Brain-to-Camera Cinema


An expanded-cinema-experiment that connects a participant's brain activity, (both voluntary and involuntary), to camera controls via an open source brain-computer-interface. This system is currently under development, but when finished will functionally operate in lieu of a traditional cinematographer. In this case, the user's brainwaves will dictate the final composition.


With this new tool I hope to produce a new mode of cinematic production that allows for the participant/actor's affect to be transcribed directly into the image itself. For example, instead of a portrayal of emotions seen on video, we see the neural state itself as the system weaves emotional output into the construction of the image. Research has been ongoing since 2014 across a myriad of platforms ...


Prototype 002.??.15 (under construction)


In Spring 2015, with support from the Coca-Cola Critical Difference for Women Graduate Student Grant, I purchased Open BCI, an open source bio-sensing controller. This Summer, at The Laboratory Residency, I learned how the system works through trial and error, and playing around with programming examples from the Open BCI community. At present I am working on a fully integrated system for capturing and manipulating video on the fly, using Max/MSP & Jitter for image control and Arduino for motor control (camera position). Because of Max/MSP & Jitter's capability to integrate with Kinect, there may be some interesting possibilities for brain-to-3D imaging on the fly as well. Check back in the Fall for updates.

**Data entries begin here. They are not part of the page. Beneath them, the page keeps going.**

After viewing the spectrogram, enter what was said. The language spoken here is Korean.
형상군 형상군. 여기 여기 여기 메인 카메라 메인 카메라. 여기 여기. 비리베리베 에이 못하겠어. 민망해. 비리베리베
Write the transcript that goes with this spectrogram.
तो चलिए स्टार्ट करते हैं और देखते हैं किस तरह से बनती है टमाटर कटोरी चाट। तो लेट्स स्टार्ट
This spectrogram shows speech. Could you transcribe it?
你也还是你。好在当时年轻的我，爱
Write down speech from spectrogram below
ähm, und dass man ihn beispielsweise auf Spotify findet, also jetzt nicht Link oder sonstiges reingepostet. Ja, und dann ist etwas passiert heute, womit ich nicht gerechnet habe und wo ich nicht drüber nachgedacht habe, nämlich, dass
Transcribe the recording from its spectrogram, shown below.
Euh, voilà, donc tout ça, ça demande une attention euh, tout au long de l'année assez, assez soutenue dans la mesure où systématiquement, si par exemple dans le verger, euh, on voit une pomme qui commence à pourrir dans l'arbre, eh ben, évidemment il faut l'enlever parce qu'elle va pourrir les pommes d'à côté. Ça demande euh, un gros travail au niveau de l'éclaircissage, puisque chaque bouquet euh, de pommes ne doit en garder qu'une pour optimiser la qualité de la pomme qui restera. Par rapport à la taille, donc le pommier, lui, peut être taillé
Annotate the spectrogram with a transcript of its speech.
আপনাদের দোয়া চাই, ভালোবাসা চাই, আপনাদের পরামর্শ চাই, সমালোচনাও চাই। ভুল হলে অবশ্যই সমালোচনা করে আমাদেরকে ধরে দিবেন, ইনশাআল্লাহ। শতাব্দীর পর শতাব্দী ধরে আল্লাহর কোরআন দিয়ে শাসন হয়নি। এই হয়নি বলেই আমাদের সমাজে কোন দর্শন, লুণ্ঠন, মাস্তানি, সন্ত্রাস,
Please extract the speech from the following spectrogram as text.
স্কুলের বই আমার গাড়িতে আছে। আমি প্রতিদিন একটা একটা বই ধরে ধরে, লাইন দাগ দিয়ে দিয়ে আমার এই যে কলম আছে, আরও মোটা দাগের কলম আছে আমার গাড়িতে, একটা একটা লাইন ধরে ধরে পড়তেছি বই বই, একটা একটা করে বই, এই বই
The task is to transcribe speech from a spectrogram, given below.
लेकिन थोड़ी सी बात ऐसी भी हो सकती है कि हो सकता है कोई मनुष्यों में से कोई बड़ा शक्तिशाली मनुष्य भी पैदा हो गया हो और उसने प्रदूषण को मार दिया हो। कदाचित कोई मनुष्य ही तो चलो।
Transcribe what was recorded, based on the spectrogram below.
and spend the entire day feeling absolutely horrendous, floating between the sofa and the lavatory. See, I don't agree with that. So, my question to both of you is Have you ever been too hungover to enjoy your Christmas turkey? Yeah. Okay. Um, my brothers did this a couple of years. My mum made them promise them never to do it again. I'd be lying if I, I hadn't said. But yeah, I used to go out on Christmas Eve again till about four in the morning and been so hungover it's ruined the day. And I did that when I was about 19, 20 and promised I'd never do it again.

ORIGINAL Prototype 001.11.14


My first prototype was developed at MediaLab-Prado’s Interactivos?14 workshop in Madrid, Spain. There I worked in collaboration with Gregory Hough and Salud Lopez to develop Biofeedback Cinema Prototype 001.11.14. The initial prototype connected the participant's brain activity to camera-position and camera-focus. We developed the system across Neurosky Mindwave EEG Reader Headset, Raspberry Pi (utilizing python 3 scripts w/Open CV), and Arduino platforms.

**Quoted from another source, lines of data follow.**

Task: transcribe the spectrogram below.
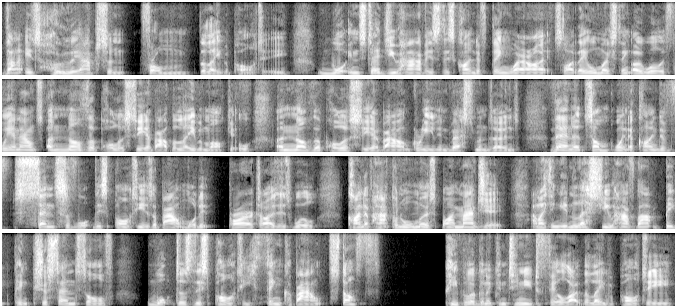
That is wholly absent from the Labour Party. What instead you have is this kind of thing where it's like they almost think, oh, well, if we announce another policy about the labour market or another policy about green investment zones, then at some point a kind of sense of what this party is about and what it prioritises will kind of happen almost by magic. And I think unless you have that big picture sense of what does this party think about stuff, people are going to continue to feel like the Labour Party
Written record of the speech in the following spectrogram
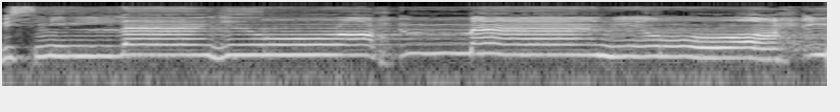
بسم الله الرحمن الرحيم.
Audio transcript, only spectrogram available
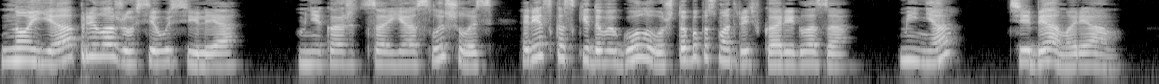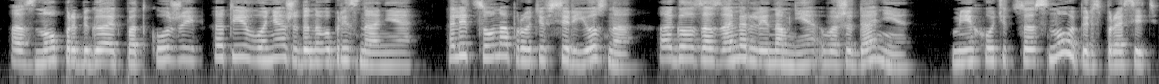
но я приложу все усилия. Мне кажется, я ослышалась, резко скидываю голову, чтобы посмотреть в карие глаза. Меня? Тебя, Мариам. Озноб пробегает под кожей от его неожиданного признания. Лицо напротив серьезно, а глаза замерли на мне в ожидании. Мне хочется снова переспросить,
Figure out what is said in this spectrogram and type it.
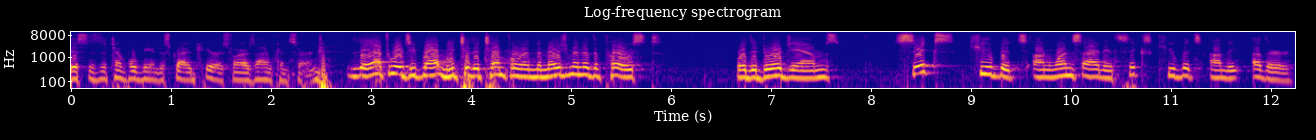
this is the temple being described here, as far as I'm concerned. They- Afterwards, he brought me to the temple, and the measurement of the post were the door jambs, six cubits on one side and six cubits on the other.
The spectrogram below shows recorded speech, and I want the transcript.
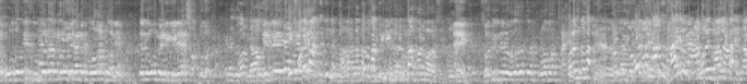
ও যদি মধ্যে আমি বলার তাহলে ও সত্য কথা। না না যদি না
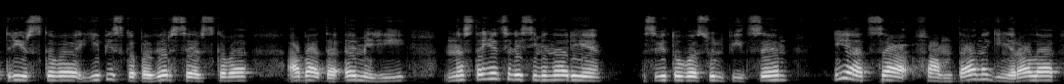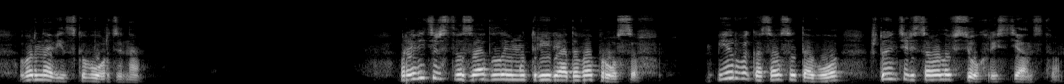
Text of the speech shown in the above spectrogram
Трирского, епископа Версерского, аббата Эмири, настоятеля семинарии святого Сульпиция и отца Фонтана, генерала Варновицкого ордена. Правительство задало ему три ряда вопросов. Первый касался того, что интересовало все христианство.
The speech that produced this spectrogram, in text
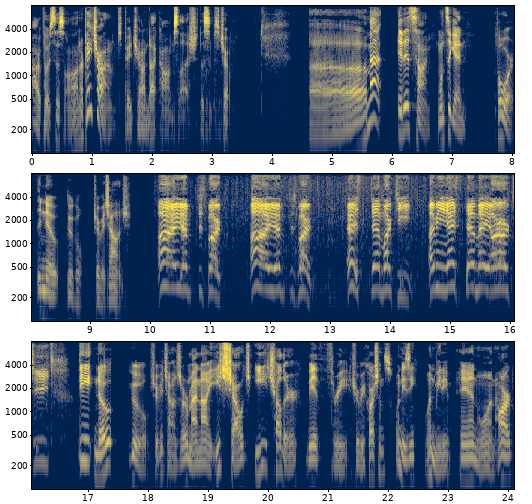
I'll post this on our Patreon, which is patreon.com slash The Simpsons Show. Uh, Matt, it is time, once again, for the No Google Trivia Challenge. I am too smart. I am too smart. S-M-R-T. I mean S-M-A-R-R-T. The No Google Trivia Challenge, where Matt and I each challenge each other with three trivia questions one easy, one medium, and one hard,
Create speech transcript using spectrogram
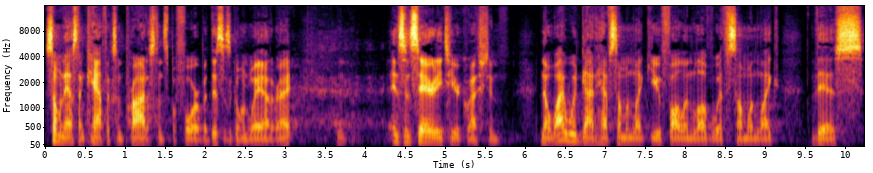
someone asked on Catholics and Protestants before, but this is going way out, right? in sincerity to your question, no, why would God have someone like you fall in love with someone like this,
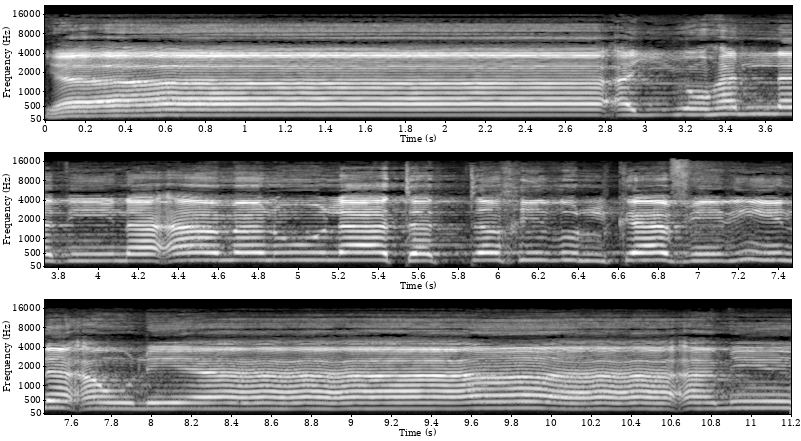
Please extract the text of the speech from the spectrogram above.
يا أيها الذين آمنوا لا تتخذوا الكافرين أولياء من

For a complete overview of this first prototype, as well as step-by-step instructions to build your own, visit the Instructable online.